After all, Microsoft is nothing if not patient. With cloud computing, it has everything to gain here, very little to lose and an audience it doesn’t have to chase. All it has to do is make Azure run, and wait.
In a demonstration of cloud computing’s increasing stature in the real world, Washington state freshman state representative Reuven Carlyle called for scrapping a $300 million data center in favor of cloud computing last week.
“We are deeply troubled by the weakness of the technical and financial support behind this decision, and fear the state is potentially making a $300 million mistake,” Carlyle said in a letter to Governor Christine Gregoire published on Carlyle’s website. Co-written with Representative Hans Dunshee, the letter was first picked up by Pacific Northwest regional news site Crosscut.com
In a nutshell, the letter calls for a halt to a bond sale to fund the project and a review of existing cloud services, like “Google, Microsoft, Amazon or others as many companies and governments are doing today.” Further, it argues that the trend in outsourcing data and services is a fait accompli and a better use of taxpayer dollars.
Unfortunately, Carlyle’s letter sometimes reads like it was written by a jingo-happy IT vendor. To wit: “How best to efficiently and effectively move away from hardware-centric, expensive, proprietary, silos of data trapped in old databases to open, transparent, flexible, accessible, customer-oriented applications available via the Internet?” he asks.
(I think we’ve all snoozed through that PowerPoint talk, no?)
This is understandable. Carlyle comes fresh from the communications industry, where silos are not filled with grain and budgets are fine-tuned with an axe, as opposed to government, where silos are more than likely filled with grain and budgets are fed like foie gras geese.
Dunshee appears to be a more traditional politician; interestingly, he lists many unions as backers, groups likely to want state construction dollars.
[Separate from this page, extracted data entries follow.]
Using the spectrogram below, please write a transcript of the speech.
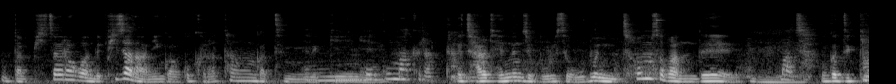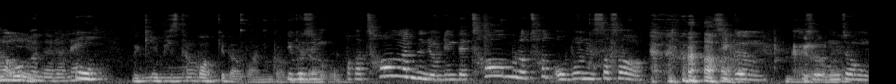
일단 피자라고 하는데 피자는 아닌 것 같고 그라탕 같은 음, 느낌이에요. 고구마 그라탕. 근데 잘 됐는지 모르겠어요. 오븐 처음 써봤는데 맞아. 뭔가 느낌이 아 오븐으로네. 오 느낌이 비슷한 것 같기도 하고 아닌 것 이거 같기도 지금 하고. 오빠가 처음 만든 요리인데 처음으로 첫 오븐을 써서 지금 그래서 그러네. 엄청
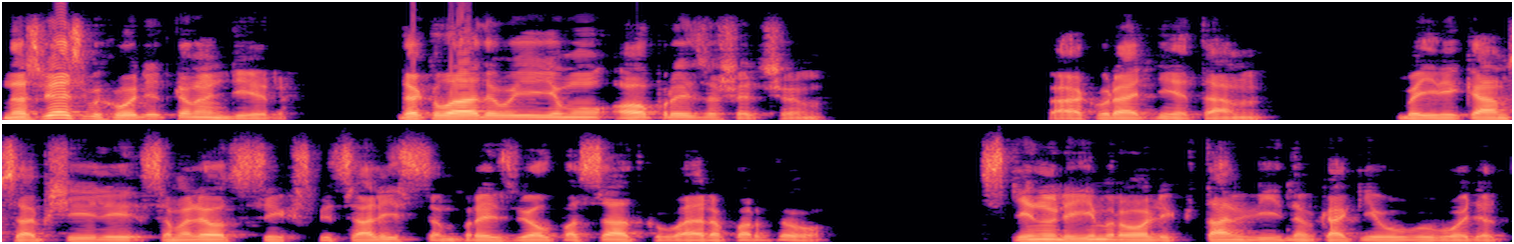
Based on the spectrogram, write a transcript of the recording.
На связь выходит командир. Докладываю ему о произошедшем. Поаккуратнее там. Боевикам сообщили, самолет с их специалистом произвел посадку в аэропорту. Скинули им ролик, там видно, как его выводят.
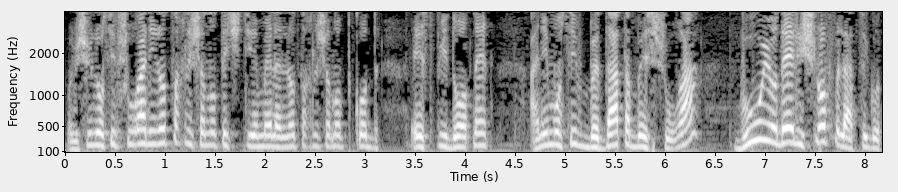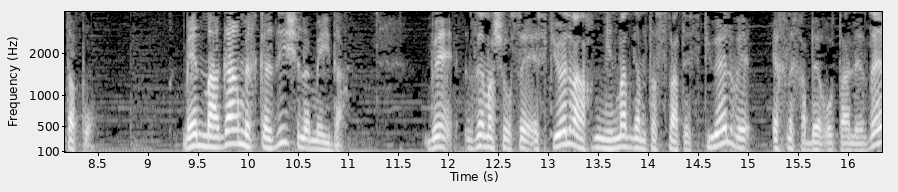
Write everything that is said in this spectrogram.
אבל בשביל להוסיף שורה אני לא צריך לשנות HTML, אני לא צריך לשנות קוד ASP.NET, אני מוסיף ב database שורה, והוא יודע לשלוף ולהציג אותה פה. מעין מאגר מרכזי של המידע. וזה מה שעושה SQL, ואנחנו נלמד גם את השפת SQL ואיך לחבר אותה לזה.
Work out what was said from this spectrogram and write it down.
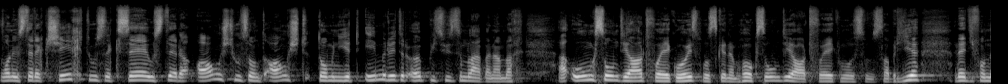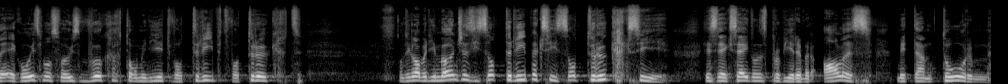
was ich aus dieser Geschichte heraus sehe, aus dieser Angst heraus, und Angst dominiert immer wieder etwas in unserem Leben, nämlich eine ungesunde Art von Egoismus, genau, eine gesunde Art von Egoismus. Aber hier rede ich von einem Egoismus, der uns wirklich dominiert, der treibt, der drückt. Und ich glaube, die Menschen waren so getrieben, so drückt, dass sie gesagt und jetzt probieren wir alles mit diesem Turm.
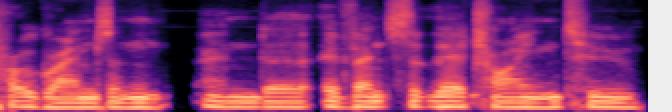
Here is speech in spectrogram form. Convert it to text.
programs and and uh, events that they're trying to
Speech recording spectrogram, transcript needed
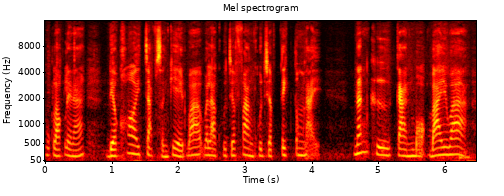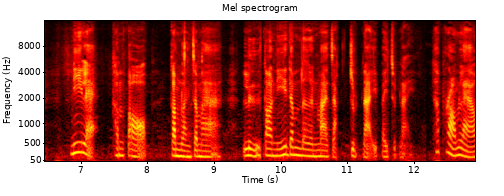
ทุกล็อกเลยนะ เดี๋ยวคอยจับสังเกตว่าเวลาครูจะฟังครูจะติ๊กตรงไหน นั่นคือการบอกใบ้ว่า นี่แหละคำตอบกำลังจะมา หรือตอนนี้ดำเนินมาจากจุดไหนไปจุดไหน ถ้าพร้อมแล้ว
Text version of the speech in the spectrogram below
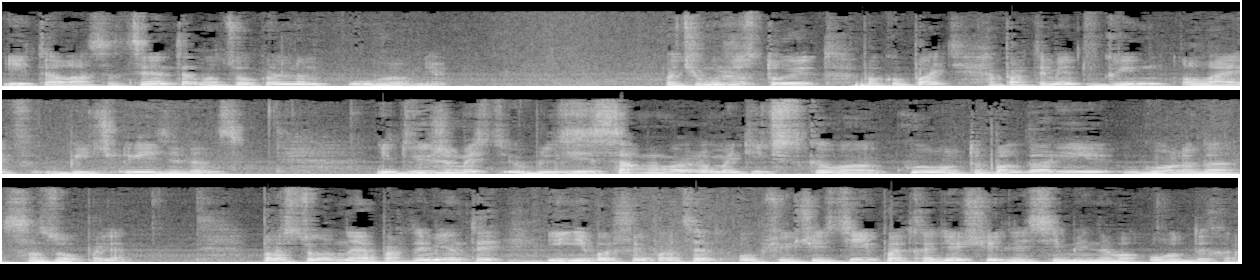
и таласа-центр на цокольном уровне. Почему же стоит покупать апартамент в Green Life Beach Residence? Недвижимость вблизи самого романтического курорта Болгарии, города Созополя – просторные апартаменты и небольшой процент общих частей, подходящие для семейного отдыха.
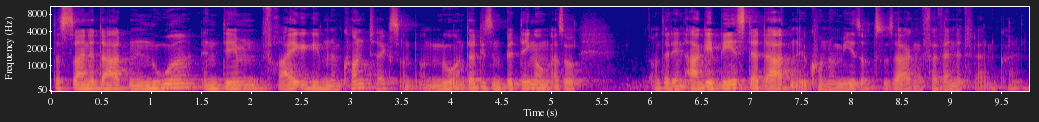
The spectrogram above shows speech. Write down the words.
dass seine Daten nur in dem freigegebenen Kontext und, und nur unter diesen Bedingungen, also unter den AGBs der Datenökonomie sozusagen verwendet werden können.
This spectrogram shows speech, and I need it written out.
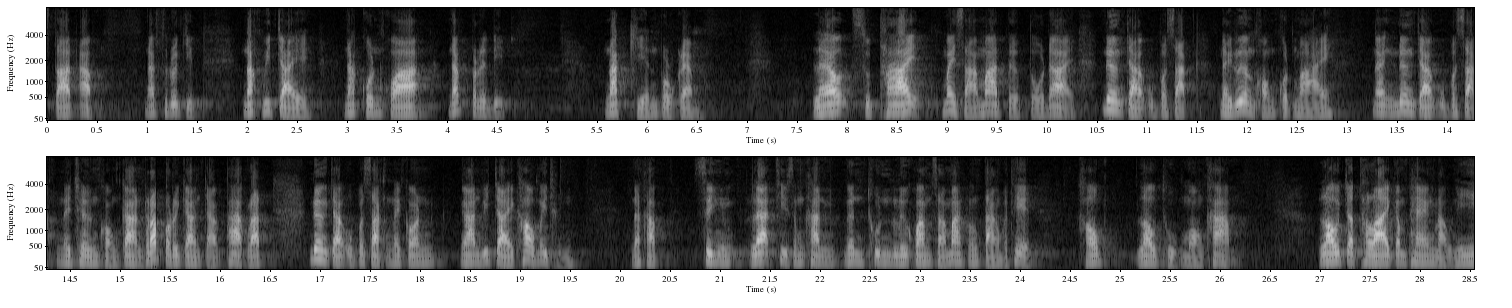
สตาร์ทอัพนักธุรกิจ นักวิจัย นักค้นคว้า นักประดิษฐ์ นักเขียนโปรแกรม แล้วสุดท้ายไม่สามารถเติบโตได้ เนื่องจากอุปสรรคในเรื่องของกฎหมาย เนื่องจากอุปสรรคในเชิงของการรับบริการจากภาครัฐ เนื่องจากอุปสรรคในกรงานวิจัยเข้าไม่ถึงนะครับ สิ่งและที่สำคัญเงินทุนหรือความสามารถของต่างประเทศเขาเราถูกมองข้าม เราจะทลายกำแพงเหล่านี้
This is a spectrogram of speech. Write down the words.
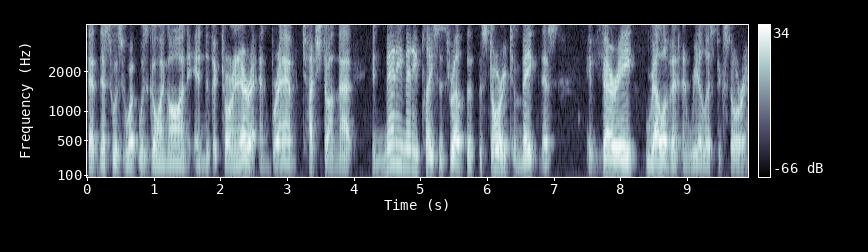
that this was what was going on in the Victorian era. And Bram touched on that in many, many places throughout the, the story to make this a very relevant and realistic story.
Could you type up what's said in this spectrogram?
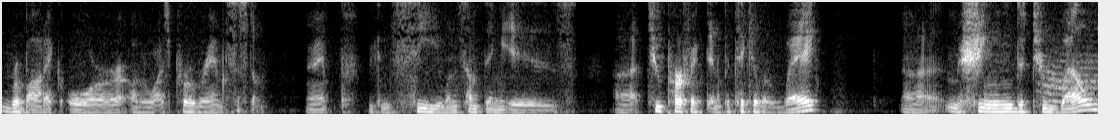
robotic or otherwise programmed system. Right? We can see when something is uh, too perfect in a particular way, uh, machined too well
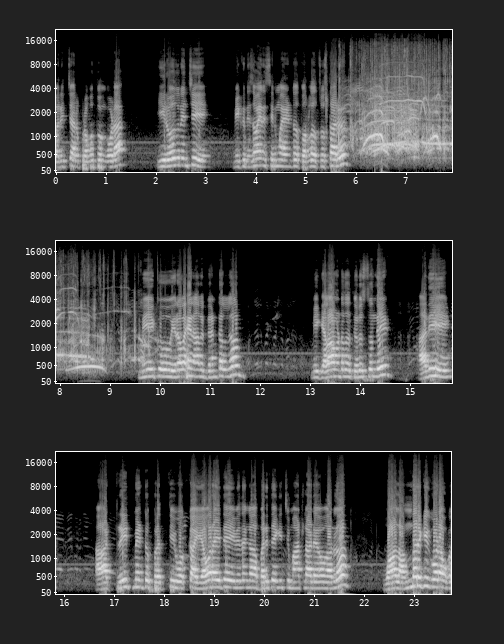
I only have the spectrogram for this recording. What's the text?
భరించారు ప్రభుత్వం కూడా. ఈ రోజు నుంచి మీకు నిజమైన సినిమా ఏంటో త్వరలో చూస్తారు. మీకు ఇరవై నాలుగు గంటల్లో మీకు ఎలా ఉంటుందో తెలుస్తుంది. అది ఆ ట్రీట్మెంట్ ప్రతి ఒక్క ఎవరైతే ఈ విధంగా బరితెగించి మాట్లాడేవారో వాళ్ళందరికీ కూడా ఒక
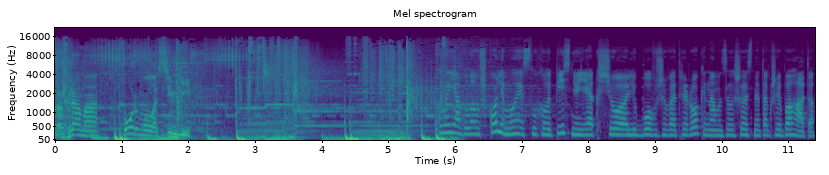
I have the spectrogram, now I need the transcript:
програма Формула сім'ї. У школі, ми слухали пісню Якщо любов живе три роки, нам залишилось не так вже й багато.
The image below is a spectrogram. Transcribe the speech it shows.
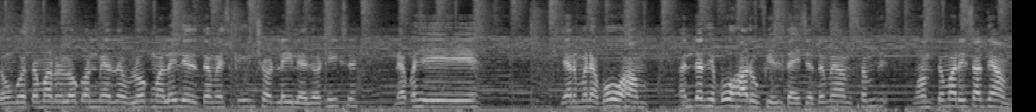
તો હું કહું, તમારા લોકોને મેં વ્લોગમાં લઈ લીધો, તમે સ્ક્રીનશોટ લઈ લેજો, ઠીક છે? ને પછી યાર મને બહુ આમ અંદરથી બહુ સારું ફીલ થાય છે. તમે આમ સમજી આમ તમારી સાથે આમ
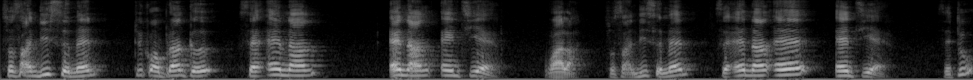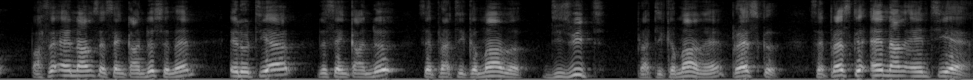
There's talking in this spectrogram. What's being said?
70 hein. semaines, tu comprends que c'est un an, un an, un tiers. Voilà. 70 semaines, c'est un an, un, un tiers. C'est tout. Parce qu'un an, c'est 52 semaines. Et le tiers de 52, c'est pratiquement 18. Pratiquement, hein, presque. C'est presque un an, un tiers.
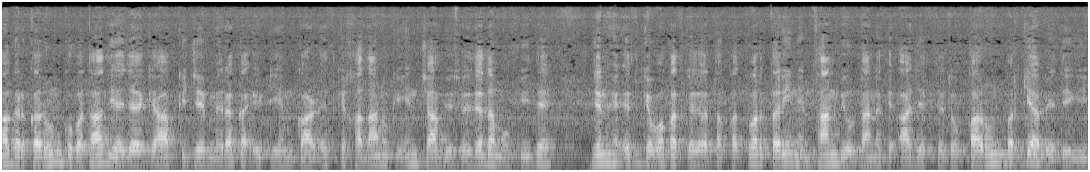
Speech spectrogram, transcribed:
अगर करून को बता दिया जाए कि आपकी जेब में रखा एटीएम कार्ड इसके खजानों की इन चाबियों से ज़्यादा मुफीद है, जिन्हें इसके वक़्त के तकवर तरीन इंसान भी उठाने से आजिज थे तो कानून पर क्या बेतेगी?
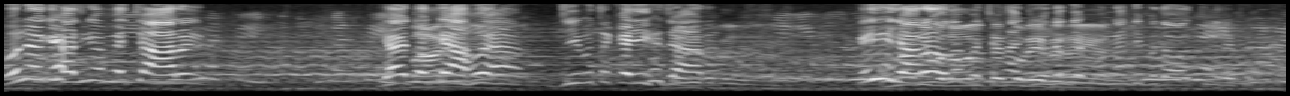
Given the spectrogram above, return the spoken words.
ਉਹਨੇ ਕਿਹਾ ਸੀਗਾ ਮੈਂ ਚਾਰ ਗਏ ਤਾਂ ਕਿਆ ਹੋਇਆ? ਜੀਵਤ ਕਈ ਹਜ਼ਾਰ। ਕਈ ਹਜ਼ਾਰਾਂ। ਉਹਦੇ ਬੱਚੇ ਤੁਰੇ ਹਾਂਜੀ, ਉਹਨਾਂ ਦੇ। ਉਹਨਾਂ ਦੀ ਬਦੌਲਤ ਤੁਰੇ ਫਿਰ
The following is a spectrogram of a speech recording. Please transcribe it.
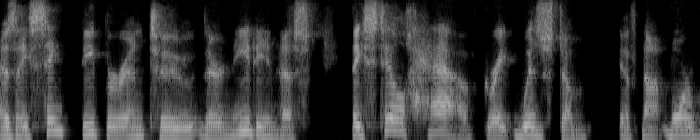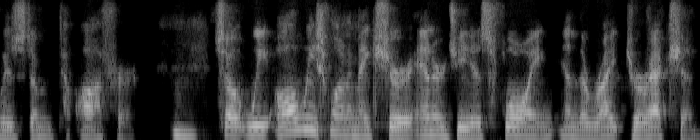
as they sink deeper into their neediness, they still have great wisdom, if not more wisdom, to offer. Mm. So we always want to make sure energy is flowing in the right direction.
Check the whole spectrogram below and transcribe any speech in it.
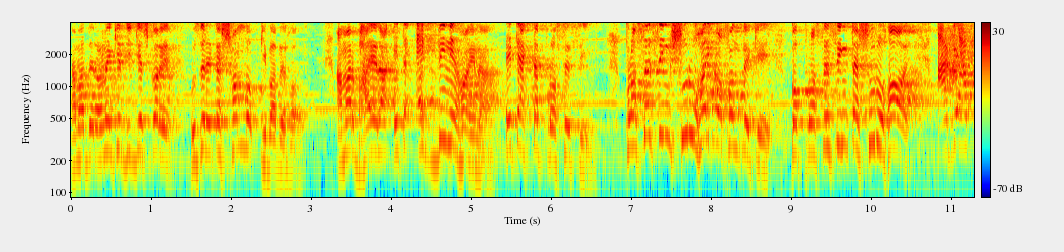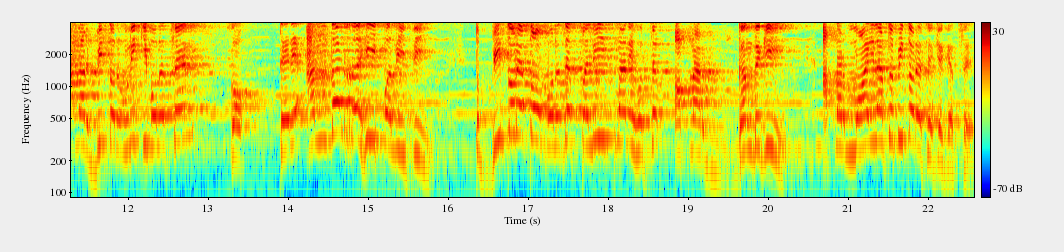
আমাদের অনেকে জিজ্ঞেস করে, হুজুর, এটা সম্ভব কীভাবে হয়? আমার ভাইয়েরা, এটা একদিনে হয় না, এটা একটা প্রসেসিং প্রসেসিং শুরু হয় কখন থেকে? ক প্রসেসিংটা শুরু হয় আগে আপনার ভিতরে, উনি কি বলেছেন? ক- তেরে আন্দর রহি পলিতি। তো ভিতরে তো বলে যে পলিত মানে হচ্ছে আপনার গন্দগি। আপনার ময়লা তো ভিতরে থেকে গেছে।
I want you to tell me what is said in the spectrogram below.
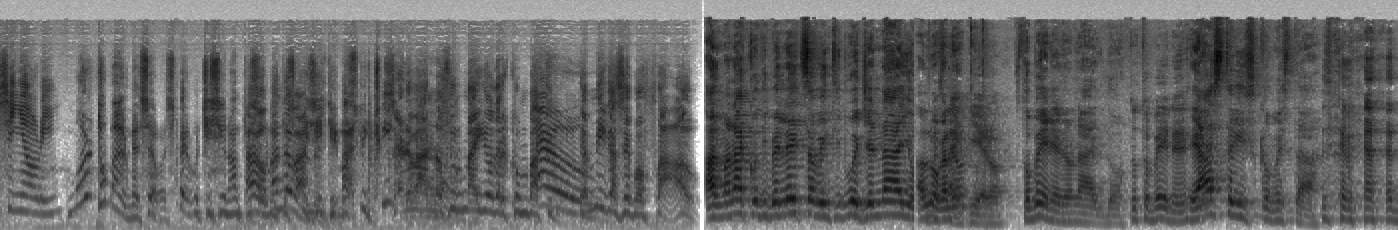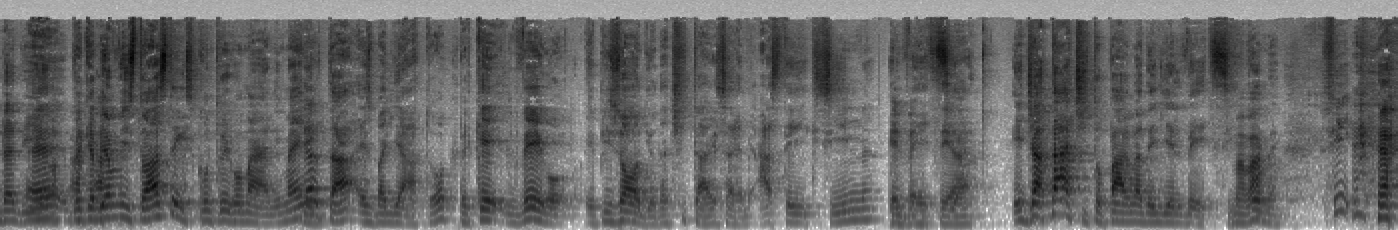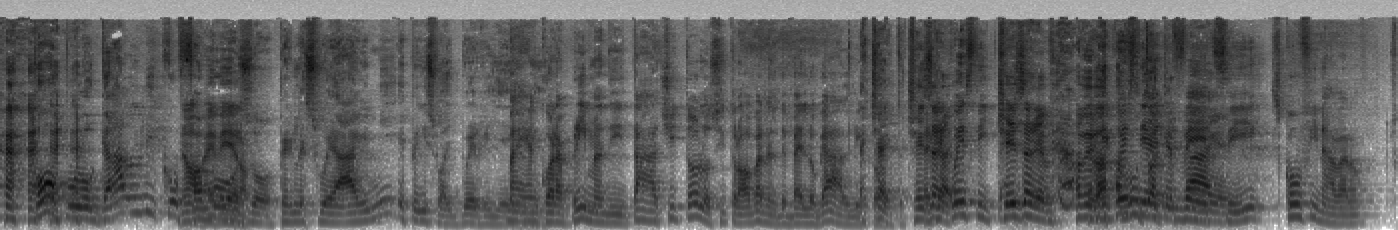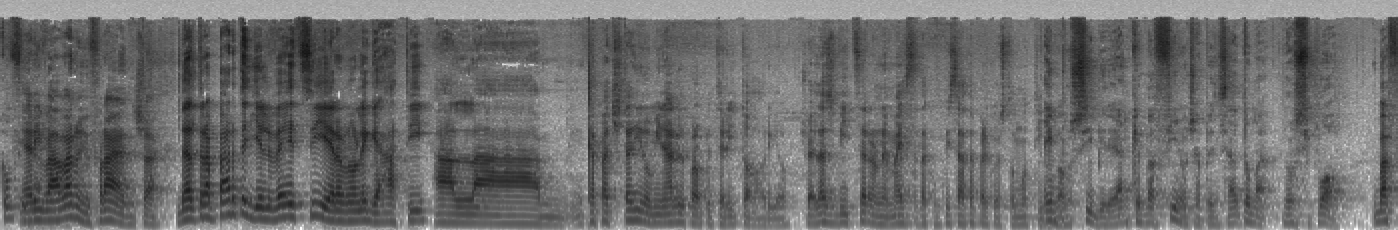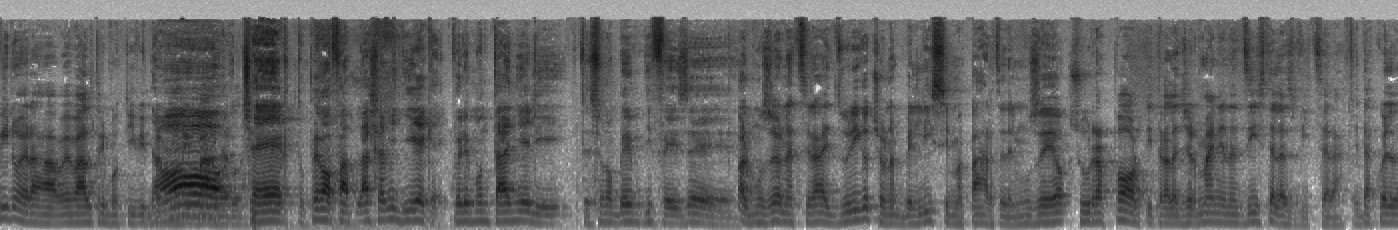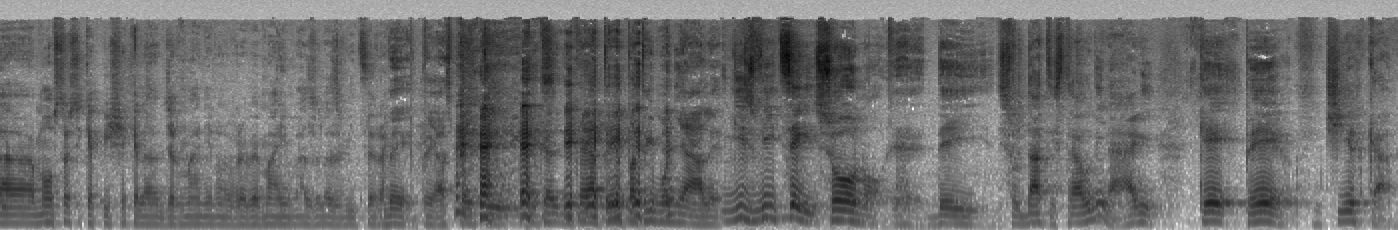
Signori. Molto bene, sir. Spero ci siano anche Oh, soliti squisiti pasticcini. Se ne vanno sul meglio del combattimento. Oh. Che mica si può fare. oh. Almanacco di Bellezza 22 gennaio. Allora, stai, Leo- Piero? Sto bene Leonardo. Tutto bene? E Asterix come sta? da Dio. Eh, perché abbiamo visto Asterix contro i Romani, ma in Sì. realtà è sbagliato perché il vero episodio da citare sarebbe Asterix in Elvezia. E già Tacito parla degli Elvezi. Ma va? Come? Sì, popolo gallico No, è famoso per le sue armi e per i suoi guerrieri. Ma è ancora prima di Tacito, lo si trova nel debello gallico. Eh certo, Cesare, Perché questi, Cesare aveva perché questi avuto a che fare. Elvezi sconfinavano. E arrivavano in Francia. D'altra parte gli Elvezi erano legati alla mm, capacità di nominare il proprio territorio, cioè la Svizzera non è mai stata conquistata per questo È motivo. impossibile, anche Baffino ci ha pensato, ma non si può. Baffino era- aveva altri motivi per non No, invaderla. certo, però fa- lasciami dire che quelle montagne lì, se sono ben difese, Al Museo Nazionale di Zurigo c'è una bellissima parte del museo sui rapporti tra la Germania nazista e la Svizzera e da quella mostra si capisce che la Germania non avrebbe mai invaso la Svizzera. beh, per aspetti di, ca- di Sì. carattere patrimoniale. Gli svizzeri sono eh, dei soldati straordinari che per circa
It’s unclear why Carlyle and Dunshee believe the new IT infrastructure would go to waste. What’s notable, however, is that cloud is now commonplace enough that a politician will throw it out there and hold traditional IT up as the poorer model. That’s a long step in discourse from “cutting edge.”